Ontario's Liberal government will spend a billion dollars to cancel two gas-fired power plants, a sum that puts the scandal among the costliest in the province's history and threatens to damage the party months before an expected election.
What's more, Liberal intervention – including from staff in former premier Dalton McGuinty's office – drove that price tag far higher than it needed to be, Auditor-General Bonnie Lysyk said on Tuesday.
Her audit on one of the plants, in the Toronto suburb of Oakville, had Mr. McGuinty's successor struggling to contain the fallout. Once again apologizing to Ontarians, Premier Kathleen Wynne took the extraordinary step of vowing to ban political staff from interfering with commercial transactions.

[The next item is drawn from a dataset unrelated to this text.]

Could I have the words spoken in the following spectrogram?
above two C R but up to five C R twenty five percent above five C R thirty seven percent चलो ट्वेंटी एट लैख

"As a new Premier leading a new government, I pledge to you that this will not happen under my watch," Ms. Wynne told a Queen's Park news conference after the audit was released. "It never should have happened and it pains me that it did."
She also promised new rules to make sure residents are consulted before a power plant is built in their area.

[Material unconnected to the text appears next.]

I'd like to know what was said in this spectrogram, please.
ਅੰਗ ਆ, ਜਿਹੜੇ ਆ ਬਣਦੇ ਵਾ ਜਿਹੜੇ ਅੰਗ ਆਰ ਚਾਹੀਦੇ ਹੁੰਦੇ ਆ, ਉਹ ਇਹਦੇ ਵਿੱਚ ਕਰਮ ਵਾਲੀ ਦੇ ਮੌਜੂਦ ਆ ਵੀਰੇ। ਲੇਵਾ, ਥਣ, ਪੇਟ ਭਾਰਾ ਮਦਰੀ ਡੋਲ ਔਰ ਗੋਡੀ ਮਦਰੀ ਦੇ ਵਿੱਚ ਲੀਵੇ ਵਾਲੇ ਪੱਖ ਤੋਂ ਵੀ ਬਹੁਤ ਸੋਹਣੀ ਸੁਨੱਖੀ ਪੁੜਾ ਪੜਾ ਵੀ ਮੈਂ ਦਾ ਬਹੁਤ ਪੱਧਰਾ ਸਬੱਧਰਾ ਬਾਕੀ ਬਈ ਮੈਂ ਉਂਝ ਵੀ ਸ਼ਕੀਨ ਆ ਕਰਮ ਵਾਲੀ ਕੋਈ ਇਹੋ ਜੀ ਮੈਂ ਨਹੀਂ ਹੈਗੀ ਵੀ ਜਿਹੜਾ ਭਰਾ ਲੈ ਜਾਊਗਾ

The high cost of scrapping the two plants because of local objections is at the centre of opposition accusations that the government abandoned plans to build the gas-fired electricity projects in Oakville and Mississauga to save Liberal seats in the 2011 provincial election.
Up until last fall, the Liberals insisted the price of pulling the plug on the Oakville facility was $40-million. But Ms. Lysyk pegs it at $675-million, plus up to $140-million more depending on the cost of gas. Adding those figures to the previously revealed cost of cancelling the Mississauga plant puts the total for ending both projects between $950-million and $1.09-billion.
When Mr. McGuinty pulled the plug on the Oakville plant in the fall of 2010, Ms. Lysyk found, the Liberals did not take advantage of contract provisions that protected the province from having to compensate TransCanada Corp., the energy giant given the job of building it. Instead, Mr. McGuinty's aides assured TransCanada it would receive the entire value of the contract.
TransCanada was given a new deal to build a gas plant near Napanee in eastern Ontario. This drove up the province's costs further, as it is more expensive to ship gas to Napanee and transmit the power to the Toronto area. In fact, the contract was richer than the one TransCanada had for Oakville, Ms. Lysyk told reporters.
The auditor's findings jibe with internal government documents reviewed by The Globe and Mail, which suggest political staff repeatedly sidelined the Ontario Power Authority as it tried to reach a deal with TransCanada. In an email to a colleague in November, 2010, OPA executive Michael Killeavy wrote: "This is really a mess. We are going to get into trouble."
Under the contract, the government had no legal obligation to compensate TransCanada for lost profits in the event that the company could not complete the project. Strong opposition in Oakville made it unlikely the work could be done by target dates in the agreement. "It may well have been possible for the OPA to wait it out, with no penalty and at no cost," Ms. Lysyk says in her report.
Ms. Lysyk's Oakville tally is more than double the OPA's estimate of $310-million. The discrepancy arises from assumptions used to calculate future costs and savings over the 20-year life of the contract. A big-ticket item on the cost side, for instance, is the government's commitment to reimburse TransCanada for gas-delivery costs for the new plant. The OPA pegs these at $406-million. The auditor comes in at $577-million.
Offsetting the costs, the OPA estimates electricity consumers will save $539-million because the plant will begin operating later than the one in Oakville would have. The auditor's estimate is $162-million. The OPA said it stands by its estimates.
Officials at TransCanada declined to comment.
"The cancellation of the Oakville gas plant was a political calculation with no regard for taxpayers or ratepayers," Progressive Conservative Energy Critic Lisa MacLeod said.
"Political manoeuvring by the Liberals drove up these costs," NDP Leader Andrea Horwath added.
A legislative committee is still probing the matter and deciding whether to recommend a rare contempt of parliament charge against the government.